By Alyssa Newcomb

A California high school is apologizing for the "poor judgement" that led to its world language teachers posing in "culturally insensitive" photos.

The Spanish teachers at San Pasqual High School in Escondido, California, wore ponchos, sombreros and fake mustaches while the school's French teacher was pictured in a black beret, sunglasses and pearls.

The photos were originally taken for staff photo IDs at the start of the year, but were seen publicly on Monday after the yearbook was released to the school's senior students.

The school district apologized on Tuesday. The next day, Principal Martin Casas addressed the uproar in a letter to the school's students, families and staff.

"While it is our belief that our World Language meant no ill - will towards anyone. We cannot ignore it. Cultural appropriation is offensive, whether it was intentional or not," he said. "We owe an apology to our Latinx and Chicano community, a community that I am part of. It is unacceptable and has no place in our school."

The reaction to the photos was mixed, with some parents suggesting the school is being too sensitive.

“It doesn’t look offensive to me," parent Merced Juarez, who is Hispanic, told NBC News' San Diego affiliate. She added that her son's teacher is "very good" and "strict with them, because she wanted them to learn Spanish."

However, parent Martin Reyes Garcia said he understood why some people might be offended.

"It could be (offensive) because it’s not just for Mexican people, it’s for all the Latino people who speak Spanish and they could feel like they’re trying to make fun of us," he told the affiliate.

San Pasqual High School is using the incident as a teachable moment, according to a note obtained by TODAY.

On Wednesday, teachers shared a summary of what happened at the start of first period and asked students to pick two words that describe how the incident made them feel. At the end of class, the teachers then led the students in a discussion about how they can restore relationships and prevent something like this from happening in the future.

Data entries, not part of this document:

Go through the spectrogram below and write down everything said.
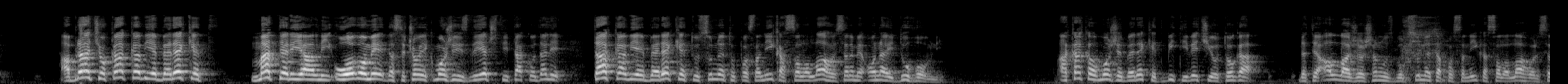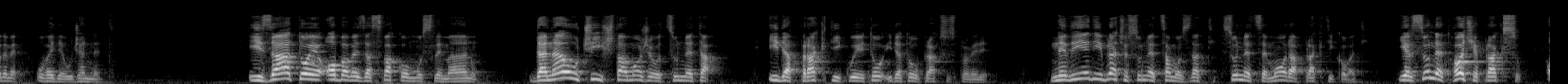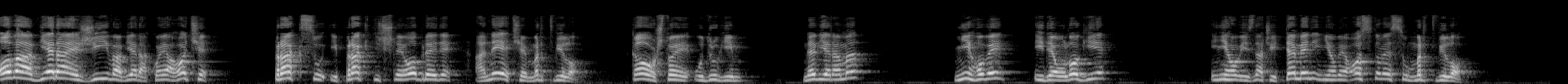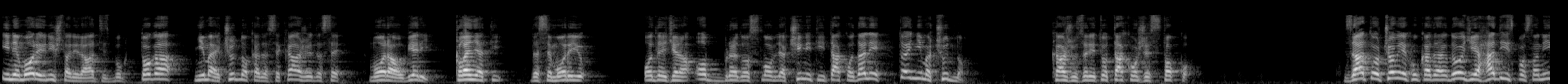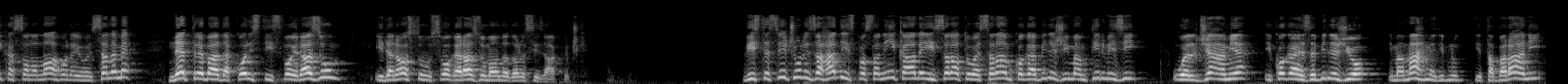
A braćo, kakav je bereket materijalni u ovome da se čovjek može izliječiti i tako dalje, takav je bereket u sunnetu poslanika sallallahu alejhi ve selleme onaj duhovni. A kakav može bereket biti veći od toga da te Allah dželešanu zbog sunneta poslanika sallallahu alejhi ve selleme uvede u džennet? I zato je obaveza svakom muslimanu da nauči šta može od sunneta i da praktikuje to i da to u praksu sprovede. Ne vrijedi, braćo, sunnet samo znati. Sunnet se mora praktikovati. Jer sunnet hoće praksu. Ova vjera je živa vjera koja hoće praksu i praktične obrede, a neće mrtvilo. Kao što je u drugim nevjerama, njihove ideologije i njihovi znači temeni, njihove osnove su mrtvilo. I ne moraju ništa ni raditi. Zbog toga njima je čudno kada se kaže da se mora u vjeri klanjati, da se moraju određena obredoslovlja činiti i tako dalje, to je njima čudno. Kažu, zar je to tako žestoko? Zato čovjeku kada dođe hadis poslanika sallallahu alejhi ve selleme ne treba da koristi svoj razum i da na osnovu svoga razuma onda donosi zaključke. Vi ste svi čuli za hadis poslanika alejhi salatu ve selam koga bilježi imam Tirmizi u El Džamija i koga je zabilježio imam Ahmed ibn Tabarani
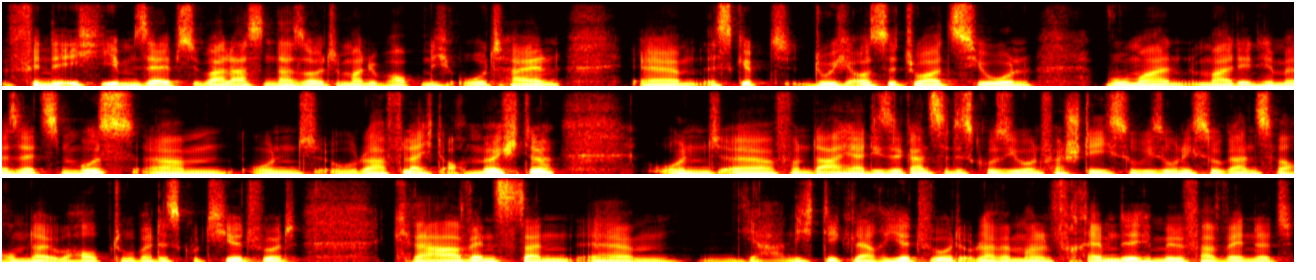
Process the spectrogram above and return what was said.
finde ich, jedem selbst überlassen. Da sollte man überhaupt nicht urteilen. Ähm, es gibt durchaus Situationen, wo man mal den Himmel ersetzen muss ähm, und oder vielleicht auch möchte. Und äh, von daher diese ganze Diskussion verstehe ich sowieso nicht so ganz, warum da überhaupt drüber diskutiert wird. Klar, wenn es dann ähm, ja nicht deklariert wird oder wenn man fremde Himmel verwendet,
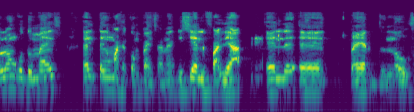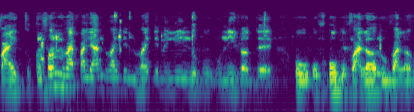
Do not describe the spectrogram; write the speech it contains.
longo do mês, ele tem uma recompensa, né? E se ele falhar, ele é, perde, não vai, conforme vai falhando, vai, vai diminuindo o, o nível de o, o, o, valor, o valor,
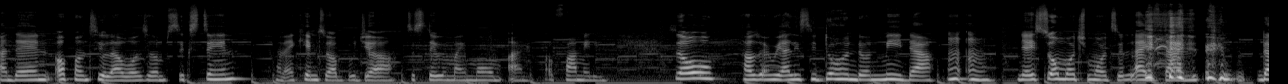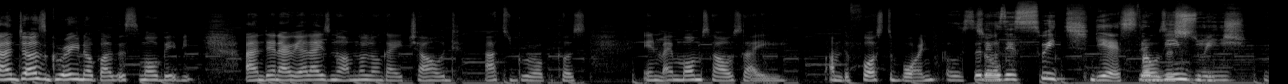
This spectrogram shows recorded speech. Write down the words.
and then up until i was um 16 and i came to abuja to stay with my mom and her family. So that was when reality dawned on me that mm-mm, there is so much more to life than than just growing up as a small baby. And then i realized no i'm no longer a child. I had to grow up because in my mom's house i i'm the firstborn Oh, so, there was a switch yes there was a switch the,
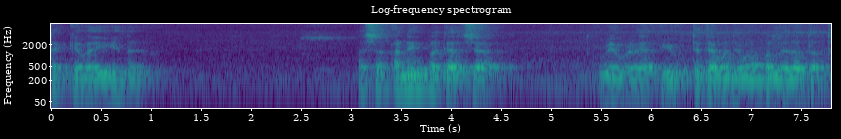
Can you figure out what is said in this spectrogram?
टक्केवारी घेणं अशा अनेक प्रकारच्या वेगवेगळ्या युक्त्या त्यामध्ये वापरल्या जातात.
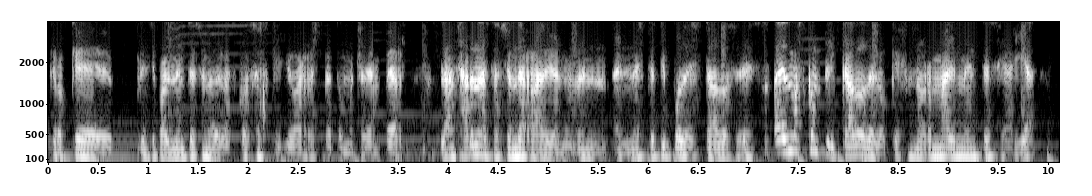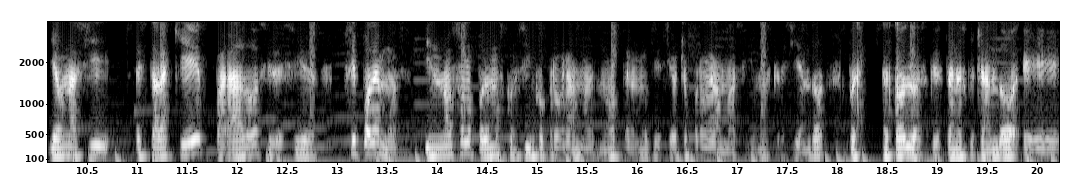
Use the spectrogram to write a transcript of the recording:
Creo que principalmente es una de las cosas que yo respeto mucho de Amper. Lanzar una estación de radio en, este tipo de estados es, es, más complicado de lo que normalmente se haría y aún así estar aquí parados y decir, sí podemos. Y no solo podemos con cinco programas, ¿no? Tenemos 18 programas, seguimos creciendo. Pues de todos los que están escuchando, eh,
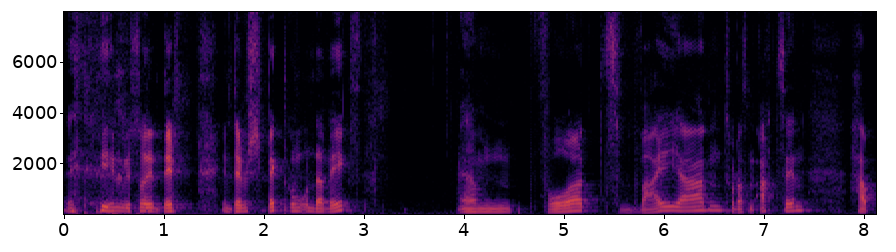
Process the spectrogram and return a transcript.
Irgendwie so in dem, in dem Spektrum unterwegs. Ähm, vor zwei Jahren, 2018, habe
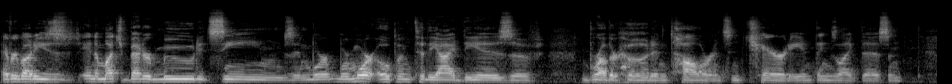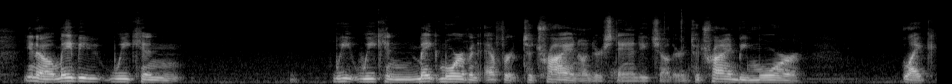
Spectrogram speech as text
Everybody's in a much better mood, it seems, and we're, we're more open to the ideas of brotherhood and tolerance and charity and things like this. And, you know, maybe we can we we can make more of an effort to try and understand each other and to try and be more like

"This is part of a long journey to continue our work to becoming culturally proficient organization. This will require us to have courageous conversations and to reflect on our biases," Casas said. "We look forward to engaging our students, parents, community, and higher education partners to ensure that this does not happen again."